DIRECTIONS FOR THIS TASK:
Look for the string "audio" in the listing. Copy each line that has it.

SUPPLIED DATA START

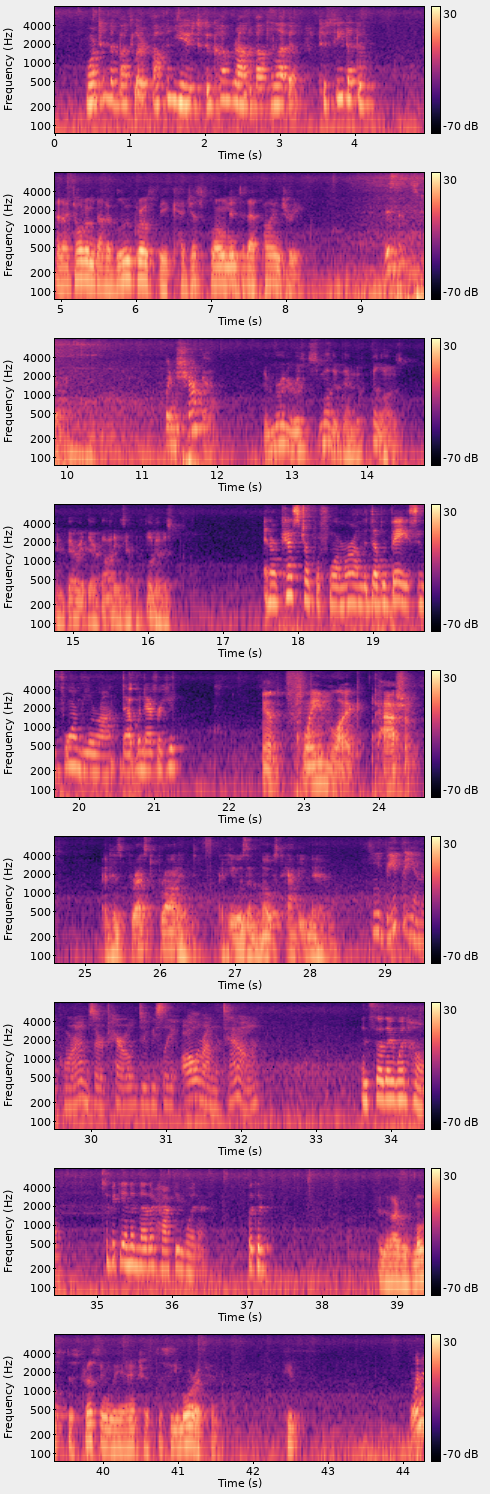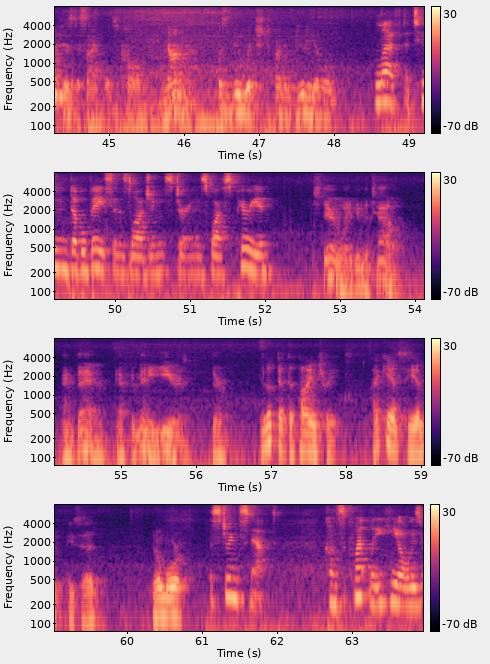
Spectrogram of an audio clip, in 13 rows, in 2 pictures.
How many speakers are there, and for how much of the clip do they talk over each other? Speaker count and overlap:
nine, no overlap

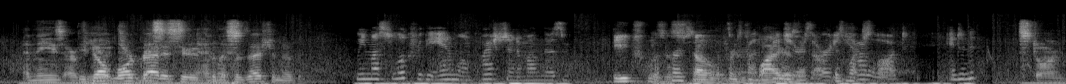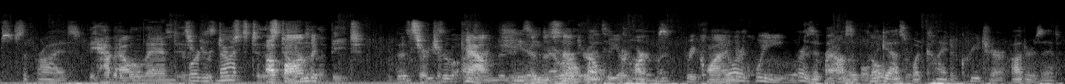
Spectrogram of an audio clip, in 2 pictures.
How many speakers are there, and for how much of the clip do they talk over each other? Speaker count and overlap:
five, about 55%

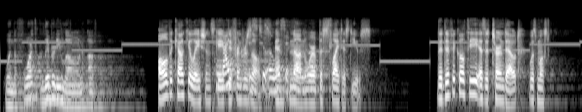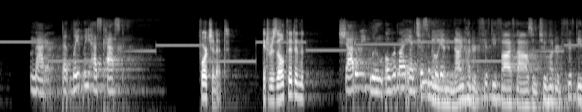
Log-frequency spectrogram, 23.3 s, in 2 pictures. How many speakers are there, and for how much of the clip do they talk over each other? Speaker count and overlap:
three, about 12%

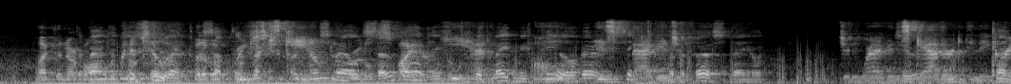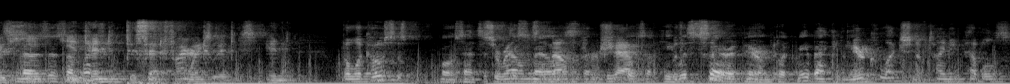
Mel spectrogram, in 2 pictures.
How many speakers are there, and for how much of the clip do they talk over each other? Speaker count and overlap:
three, about 67%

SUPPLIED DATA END

RESULT OF THIS EXERCISE:
Spectrogram of an audio clip, in 13 rows, in 2 pictures.
Spectrogram of an audio clip, in 2 pictures.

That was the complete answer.